Their complaints include pupils assaulting them in the classroom, lawsuits from unhappy parents, and stress that turns their hair gray, the Telegraph reported.
The salaries of teachers early in their careers, furthermore, are among the lowest in the Organization for Economic Cooperation and Development, wrote the Korea Herald. Teachers who have more than 15 years of experience earn more than the average, however, meaning those who stick it out might be compensated for their troubles.
These issues are important because education in South Korea is currently in a state of crisis.
Recently, hundreds of thousands of educators in the country took to the streets to demand protection and other measures after a 23-year-old elementary school teacher in Seoul committed suicide in her classroom in July. Tens of thousands walked off their jobs.
Violent students, the daily workload, and parental complaints at the teacher’s school were at “an incomprehensibly immense level,” according to the Korean Teachers and Education Workers Union, reported the Korea Times.

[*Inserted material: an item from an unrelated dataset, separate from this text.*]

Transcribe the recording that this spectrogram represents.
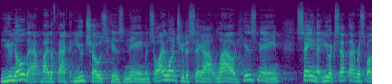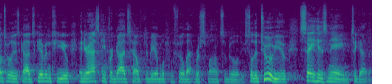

School administrators, however, denied that any violence took place at the school, eliciting criticism that they were attempting to downplay the tragedy.
An important aspect of this story is the hyper-competitiveness of South Korean schools and the intense pressure cooker-like atmosphere that surrounds exams, the Guardian explained. Students regularly go to private tutors after school, too, and study at night.
This harsh culture has caused teacher suicides in South Korea, noted CNN.
For the past six years through June, about 100 public school teachers have committed suicide in the country. Fifty-seven were in elementary schools, Reuters reported.
In 2014, the country enacted a law that allowed citizens to report a suspected case of child abuse without needing to show evidence for their claims. The teachers’ union said that 60 percent of educators have been accused. Investigations and court cases to get to the bottom of claims can last a year.
Teachers, for example, are asking for legislation to grant them immunity from child abuse claims that parents are leveling at teachers who reprimand students for bad behavior, for example making children stand in class after they forget their books and other materials multiple times.
“We’re asking the government to provide a specific manual for dealing with misbehaving students,” teacher Son Gyeong-eun told the New York Times. “Reasonable discipline shouldn’t count as child abuse.”
In response, officials told the teachers that under South Korean law, teacher strikes were illegal and threatened disciplinary action, prompting Education International, an international federation of teachers’ unions and professional groups, to call on the government to uphold their rights to collective action.
For the teachers, it’s a matter of life and death.